The global brown is very interesting topic, can you talk a little bit about that?
“if you consider the oceans as one type of brownfield, which unites all the continents, the air, the land moving, the water moving as well as soil. You start to break down the political barriers and you start to break down, let’s say, the governmental barrier. You start to look at this as a more global problem. Maybe at the level of United Nations or European Union, rather than country by country, law by law, site by site.”
Yeah. So, I mean, to me, the problem of brownfields right now is very much tied to both national countries in terms of legalization, laws, methods and approach. That’s why there is little kind of comprehension between countries, a little bit between let’s say north America and Europe. Europeans, of course, much longer in terms of the development of their work, it could be Germany and Holland and the United Kingdom. How China is starting to develop, for example right now, you know which models are is it using particularly with centralized land ownership. Obviously, the north American model is not so useful. Maybe there are examples particularly in Holland or Germany to some extent. But I’m starting now to look at other countries,
other countries that have not really appeared in the map. For example, the Middle East, I’m looking at Israel, for example, looking at Albania, looking at Africa, looking at countries in Latin America. And the idea, for example, if you consider the oceans as one type of brownfield, which unites all the continents, the air, the land moving, the water moving as well as soil. You start to break down the political barriers and you start to break down, let’s say, the governmental barrier. You start to look at this as a more global problem. Maybe at the level of United Nations or EU (European Union), rather than country by country, law by law, site by site.
” The idea that China Brown is a way of saying that it has to be addressed at the national level. “
The political boundaries in China. Like every provinces, cities and districts have their own leader, do you have some suggestions to overcome these boundaries.
The whole idea of political boundaries is of course a very interesting one, and in fact, the entire political science and modern governance is based on this, thinking of, particularly drawing a boundary and breaking a boundary. But for example, if you take, let’s say, mining, mining areas in China go across all kinds of boundaries. They go from region to region, they cut a across. In many cases, brownfields and pollution, whether is soil, water or air, does not necessarily take account of political boundaries, which in many cases, are the lines drawing on the map.
And I think it’s to allow China or the central government and the primary, to think in the way that he has come out and talked about Green China. You know, this sort of a single, a clear vision for the country. The idea that China Brown is a way of saying that it has to be addressed at the national level. Yes, it can obviously go down to the various regions and sub-regions but it has to be looked at, particularly to do with how you gonna to add at the national level.
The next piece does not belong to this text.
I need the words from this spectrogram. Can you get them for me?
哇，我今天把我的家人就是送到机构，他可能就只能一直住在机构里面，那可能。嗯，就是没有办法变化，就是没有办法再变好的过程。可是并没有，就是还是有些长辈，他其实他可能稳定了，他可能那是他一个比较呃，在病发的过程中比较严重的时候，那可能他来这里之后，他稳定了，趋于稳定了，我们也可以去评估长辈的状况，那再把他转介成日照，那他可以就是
In a way that you know Kongjian Yu was trying to think of as a master plan, a landscape master plan for China. I think you have to think at a large scale. I think is also appropriate for China which has this vastness of territory. OK? Rather than looking at each particular province with its own rules, with its own regulations, is then very piecemeal. I think it’s also what landscape architecture and landscape architects will be. And it’s the place that they will insert themselves into work.
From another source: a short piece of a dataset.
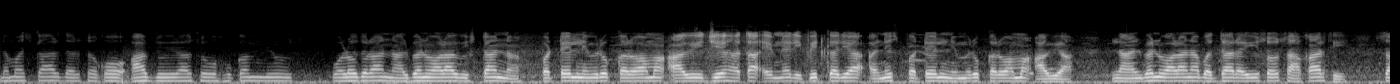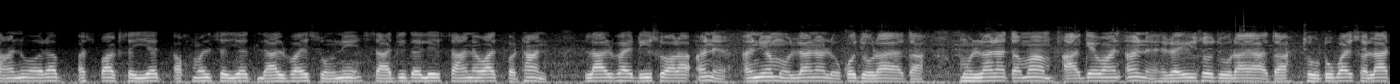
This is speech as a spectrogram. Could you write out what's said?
નમસ્કાર દર્શકો, આપ જોઈ રહ્યા છો હુકમ ન્યૂઝ. વડોદરા નાલબનવાળા વિસ્તારના પટેલ નિમણૂક કરવામાં આવી, જે હતા એમને રિપીટ કર્યા. અનિશ પટેલ નિમણૂક કરવામાં આવ્યા. નાલબનવાડાના બધા રહીશો સાકારથી શાનુ અરબ, અશફાક સૈયદ, અખમલ સૈયદ, લાલભાઈ સોની, સાજિદ અલી, શાહનવાજ પઠાણ, લાલભાઈ ડીશવાળા અને અન્ય મોહલ્લાના લોકો જોડાયા હતા. મોહલ્લાના તમામ આગેવાન અને રહીશો જોડાયા હતા. છોટુભાઈ સલાટ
政治边界的整个想法，当然是相当有意思的。 而实际上，整个政治科学， 和现代政府都基于此。尤其是如何划分与打破一个边界。但是，比如说，我们可以就采矿业的例子来说，中国的采矿业是横跨各种边界的。采矿的工程它们穿越各个地区，甚至直接横穿边界。在很多情况下，棕地和污染，无论是土壤，水分，还是空气，都不会考虑到政治边界而停止流动，不会考虑地图上画的那根线。